The Cubans are behind.
Given the shortage of equipment, skills training from outside the island and lack of public space, it is no wonder that Cuban skaters are not keeping up with their counterparts abroad.
The Havana skate community is estimated to hover around 400 to 500. There is one skate park on the entire island; most skating is done freestyle, or on makeshift installations in public spaces. There are no skate shops in Cuba, although there’s a rumor that some of the island’s surf shops do sell skateboards. Still, at around $40 a pop, skateboards can represent three to four months of wages for the average Cuban.
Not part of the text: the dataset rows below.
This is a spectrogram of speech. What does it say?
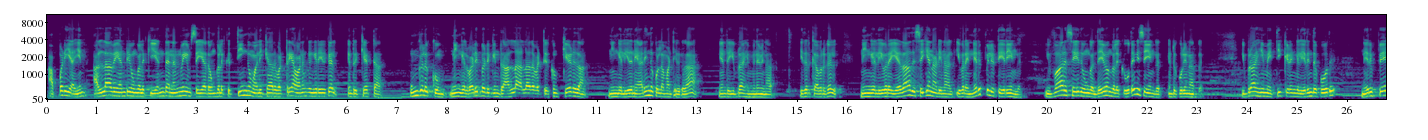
அப்படியாயின் அல்லாவை அன்றி உங்களுக்கு எந்த நன்மையும் செய்யாத உங்களுக்கு தீங்கும் அளிக்காதவற்றையா வணங்குகிறீர்கள்? என்று கேட்டார். உங்களுக்கும் நீங்கள் வழிபடுகின்ற அல்லாஹ் அல்லாதவற்றிற்கும் கேடுதான். நீங்கள் இதனை அறிந்து கொள்ள மாட்டீர்களா? என்று இப்ராஹிம் வினவினார். இதற்கு அவர்கள் நீங்கள் இவரை ஏதாவது செய்ய நாடினால் இவரை நெருப்பிலிட்டு எரியுங்கள் இவ்வாறு செய்து உங்கள் தெய்வங்களுக்கு உதவி செய்யுங்கள் என்று கூறினார்கள். இப்ராஹிமை தீக்கிடங்கள் எரிந்தபோது நெருப்பே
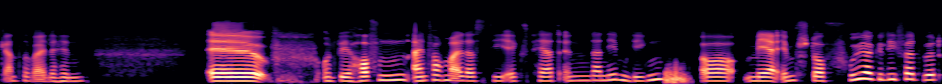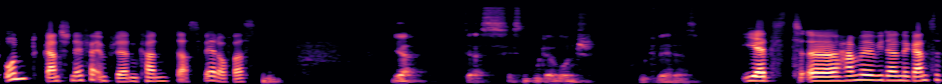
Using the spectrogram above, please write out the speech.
ganze Weile hin. Äh, und wir hoffen einfach mal, dass die ExpertInnen daneben liegen, äh, mehr Impfstoff früher geliefert wird und ganz schnell verimpft werden kann. Das wäre doch was. Ja, das ist ein guter Wunsch. Gut wäre das. Jetzt äh, haben wir wieder eine ganze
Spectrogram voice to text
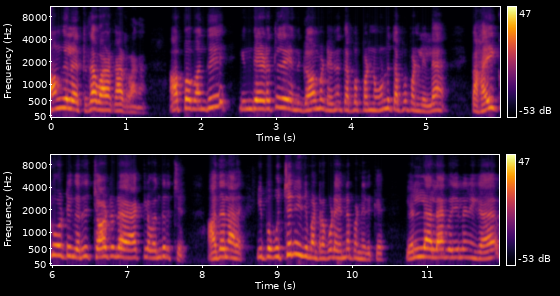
ஆங்கிலத்தில் தான் வழக்காடுறாங்க. அப்போ வந்து இந்த இடத்துல இந்த கவர்மெண்ட் என்ன தப்பு பண்ண? ஒன்றும் தப்பு பண்ணல இப்போ ஹைகோர்ட்டுங்கிறது சார்ட்டர்டு ஆக்டில் வந்துருச்சு. அதனால் இப்போ உச்சநீதிமன்றம் கூட என்ன பண்ணியிருக்கு எல்லா லாங்குவேஜிலும் நீங்கள்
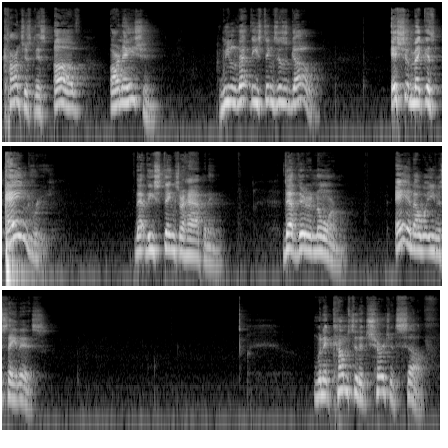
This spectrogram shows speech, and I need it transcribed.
consciousness of our nation. We let these things just go. It should make us angry that these things are happening, that they're the norm. And I will even say this when it comes to the church itself,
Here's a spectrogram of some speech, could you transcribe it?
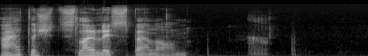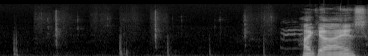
I had the slowness spell on. Hi guys.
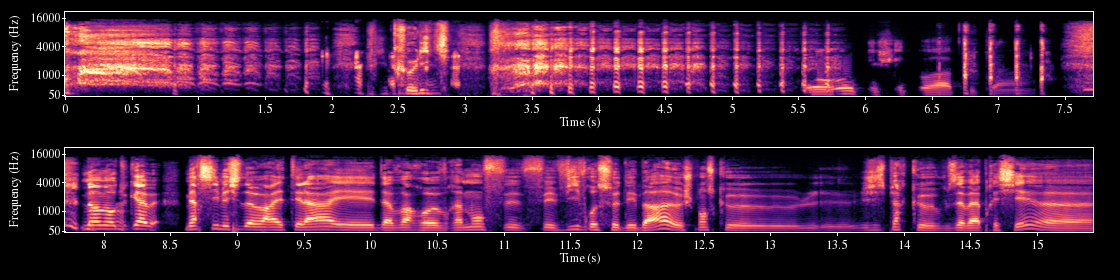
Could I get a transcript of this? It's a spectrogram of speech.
Colique Oh, t'es chez toi, putain. non mais en tout cas merci messieurs d'avoir été là et d'avoir euh, vraiment fait, fait vivre ce débat Euh, je pense que euh, j'espère que vous avez apprécié euh,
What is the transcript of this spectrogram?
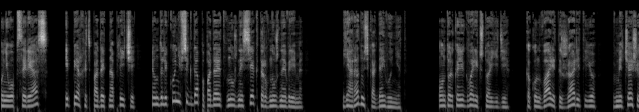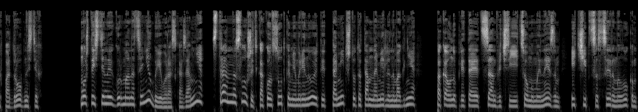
у него псориаз, и перхоть падает на плечи, и он далеко не всегда попадает в нужный сектор в нужное время. Я радуюсь, когда его нет. Он только и говорит, что о еде, как он варит и жарит ее в мельчайших подробностях. Может, истинный гурман оценил бы его рассказ, а мне странно слушать, как он сутками маринует и томит что-то там на медленном огне, пока он уплетает сандвич с яйцом и майонезом и чипсы с сыром и луком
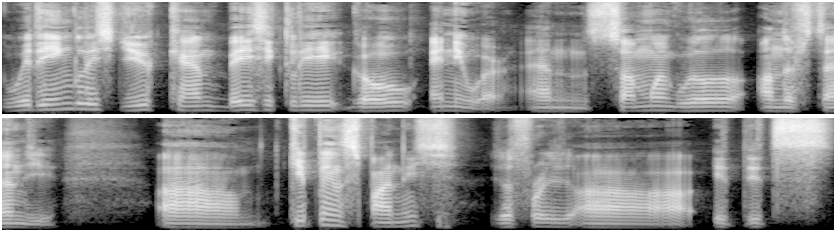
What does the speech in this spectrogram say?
with English you can basically go anywhere, and someone will understand you. Um, keeping Spanish just for uh, it, it's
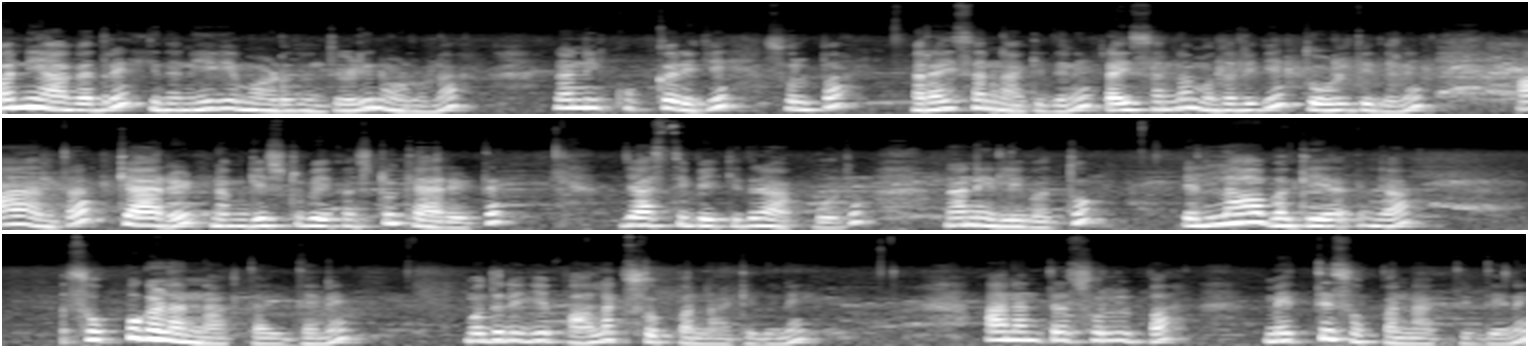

Puerto Rican mural artist Sofia Maldonado is joining a growing effort to bridge the divide between the Cuban skating community and the rest of the world. Maldonado, 24, launched her most recent collection, Tropical Storm in May 2008 at the Magnan Emrich gallery in New York shortly after receiving her Masters in Fine Arts from the Pratt Institute in Brooklyn, New York. She launched the outline for her next project Skate My Patria, last weekend in New York at PINTA; the Modern and Contemporary Latin American Art Fair.
Through Skate My Patria, Maldonado plans to deliver 200 boards and skate equipment to Cuban skaters when she travels to the island on an artist visa this March. But this is not a charity trip—”I’m not going to just give [the boards] away. I’m not Santa Claus,” says Maldonado. “I want to get feedback, I want information on [Cuba’s skate] culture.” Maldonado will be traveling with a pro-skater from Puerto Rico and a cameraman. She plans on conducting skate clinics and documenting the trip for a future exhibition.
The clinics, she hopes, will be especially helpful as “Cubans are behind in tricks.” The reason for this being, not only a lack of skate parks, but also an unwillingness to risk breaking the boards—a common casualty among pro-skaters.
To fund the project, Maldonado is raising money by auctioning her art. At PINTA’s silent auction, she sold a canvass painting (a collaborative effort between herself, other artists and fellow skaters) for $1,100. She will be auctioning other items at Miami’s Basel art festival in December, and is currently selling a line of bags at skate shops in New York.
Maldonado is not the first to embark on such a project. She is joining an already vibrant international community of skaters who have traveled to Cuba and documented what one artist calls “The Cuban Skateboarding Crisis.”
Maldonado, who is half-Cuban, says her project aims to “re-establish links between the sister islands” of Puerto Rico and Cuba. She was drawn to Cuba, in part as a reaction against the commercial nature of skating in the U.S. “Skate culture in the U.S. is very capitalistic and all about branding and sponsorship,” she says, adding that many young skaters in the U.S. are as preoccupied with what company would sponsor them as with skating as a sport. “There’s none of that in Cuba,” she said. “There, people skate for the love of skating.”
Much of her art has centered around skating and the culture surrounding it, but for Maldonado, skating is a hobby, an “escape” more than anything. “It’s very liberating to skate and let the street take you. I imagine skating in Cuba is the same. It seems like they could use that escape.”